The Bengals think Billings can help their run defense right now.
"He was a three-year starter who was never on anybody's radar. Maybe it was the same thing that happened to him in the draft. He was short," Herbst said. "A lot of college coaches think you have to be a certain size to play defensive tackle . . . There was no doubt that opposing coaches who watched film thought he was (worthy of a Big 12 scholarship). And the sportsmanship after the game."
On the Sunday morning after the draft, a Bengals scout sat in his office still shaking his head over how they got Billings in the fourth round. He turned to his TV, clicked to Billings' workout at the NFL scouting combine, and revealed him gliding through and over the bags that mapped out an agility drill.
He certainly didn't look like a two-down-run-player-only on that tape.
With the 122nd pick in the 2016 NFL Draft, the Bengals select Andrew Billings from Baylor
"You don't see too many 300-pounders run that fast," Herbst said. "And he's a good practice player."
Soon enough he'll be in the D-line's text group with Atkins, Peko, Sims, and maybe even Still because these guys compose probably the closest position on the team and they don't like to say good-bye.
Atkins is represented by the same agency that works for Billings and agent Bill Johnson was there Friday night after the third-round. Johnson, who works with Pat Dye, and everybody else were stunned Billings had yet to go. But he was able to tell him how Atkins had been looked down on by scouts because he was barely 6 foot and had now been to four Pro Bowls.
"I can't wait to meet him," Peko said earlier this week. "With my personality and the way I was brought up here going into my 11th season, I'm going to do my best to show him the ropes and just show how we work. We've got a talented group here. We've got some guys that work really hard here. Some of the best in the league on the defensive line. We'll see how he comes in and contributes to the team."
Peko, the de facto defensive captain, is going to do what he always does. Mentor.
"I knew eventually they had to draft a D-lineman. Especially in my position," Peko said. "I'm 31 years old. Like I told the other guys. People will say what they say. 'Peko is getting older.' At the end of the day I feel pretty good. It's just motivation for me. For years people have been saying I'm getting old. I feel younger and younger every year. I'm just trying to do what I can do to help other people and help this team."
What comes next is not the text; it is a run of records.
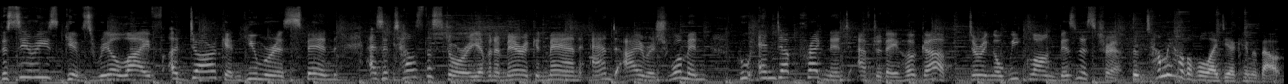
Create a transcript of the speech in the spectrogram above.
The series gives real life a dark and humorous spin as it tells the story of an American man and Irish woman who end up pregnant after they hook up during a week long business trip. So tell me how the whole idea came about.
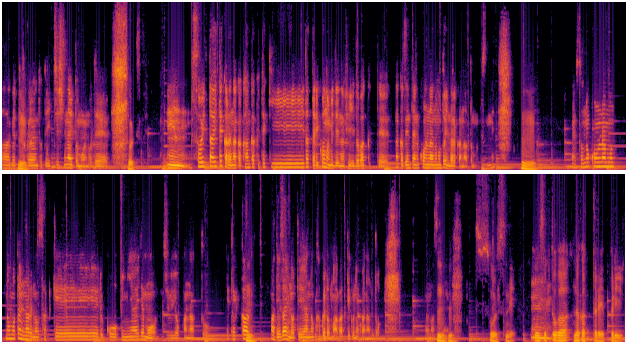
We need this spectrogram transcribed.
ターゲットとクライアントって一致してないと思うので、そうですね。うん、そういった相手からなんか感覚的だったり、好みでのフィードバックって、なんか全体の混乱のもとになるかなと思うんですね。うん。その混乱ものもとになるのを避けるこう意味合いでも重要かなと。で結果、うんまあ、デザインの提案の角度も上がっていくのかなと思いますね。うんうん、そうですね。コンセプトがなかったら、やっぱり、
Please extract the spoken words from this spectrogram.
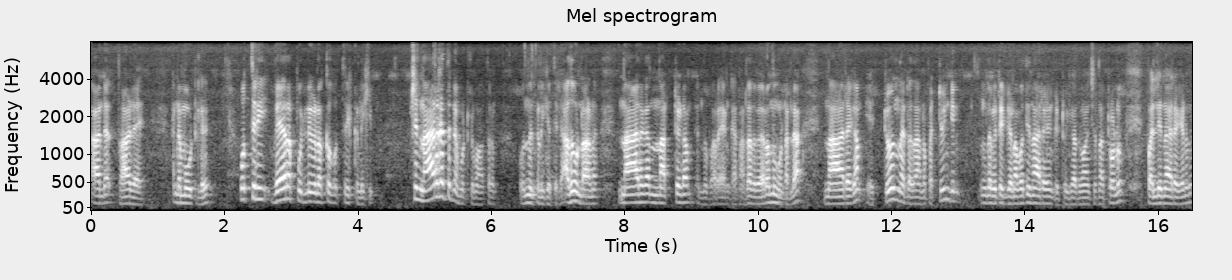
അതിന്റെ താഴെ അതിന്റെ മൂട്ടിൽ ഒത്തിരി വേറെ പുല്ലുകളൊക്കെ ഒത്തിരി കിളിക്കും. പക്ഷെ നാരകത്തിന്റെ മൂട്ടിൽ മാത്രം ഒന്നും കിളിക്കത്തില്ല. അതുകൊണ്ടാണ് നാരകം നട്ടിടം എന്ന് പറയാൻ കാരണം. അല്ലാതെ വേറെ ഒന്നും കൊണ്ടല്ല. നാരകം ഏറ്റവും നല്ലതാണ്. പറ്റുമെങ്കിൽ നിങ്ങളുടെ വീട്ടിൽ ഗണപതി നാരകം കിട്ടുമെങ്കിൽ അത് വാങ്ങിച്ച് നട്ടോളൂ. പല്ലി നാരകയാണ്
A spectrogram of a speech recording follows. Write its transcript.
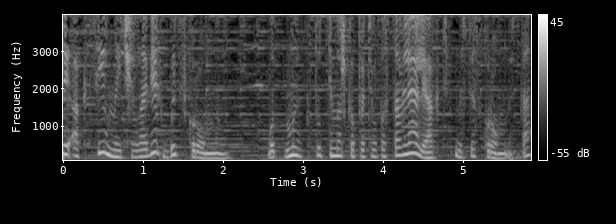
Ли активный человек быть скромным? Вот мы тут немножко противопоставляли активность и скромность, да?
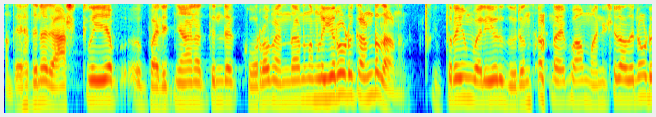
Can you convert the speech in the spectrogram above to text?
അദ്ദേഹത്തിന്റെ രാഷ്ട്രീയ പരിജ്ഞാനത്തിന്റെ കുറവ് എന്താണെന്ന് നമ്മൾ ഈറോട് കണ്ടതാണ്. ഇത്രയും വലിയൊരു ദുരന്തം ഉണ്ടായപ്പോൾ ആ മനുഷ്യർ അതിനോട്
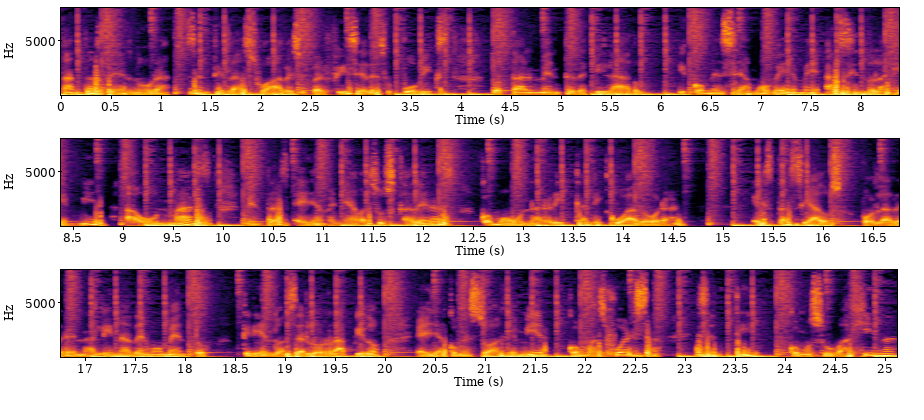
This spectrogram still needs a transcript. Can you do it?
tanta ternura sentir la suave superficie de su pubis totalmente depilado y comencé a moverme haciéndola gemir aún más mientras ella meneaba sus caderas como una rica licuadora. Extasiados por la adrenalina del momento, queriendo hacerlo rápido, ella comenzó a gemir con más fuerza y sentí como su vagina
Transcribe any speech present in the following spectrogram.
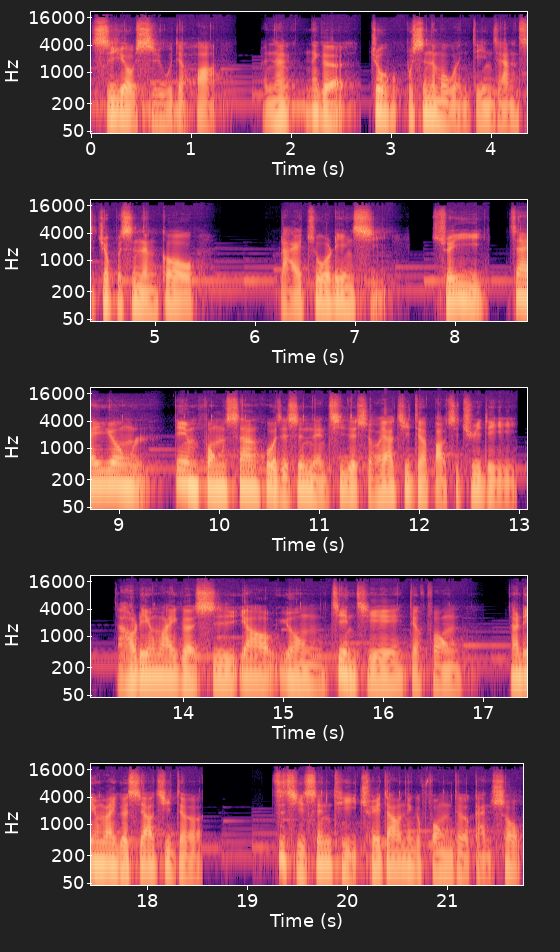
时有时无的话，可能那个就不是那么稳定，这样子就不是能够来做练习。所以在用电风扇或者是冷气的时候，要记得保持距离。然后另外一个是要用间接的风，那另外一个是要记得自己身体吹到那个风的感受。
Herbst says the Bengals are going to like he's in the group. This is what he remembers. After Billings left Waco for Baylor, Herbst called on him to mentor a guy coming up that the coach also ended up taking to schools to read to the kids.
"We wish we had him back," Herbst said.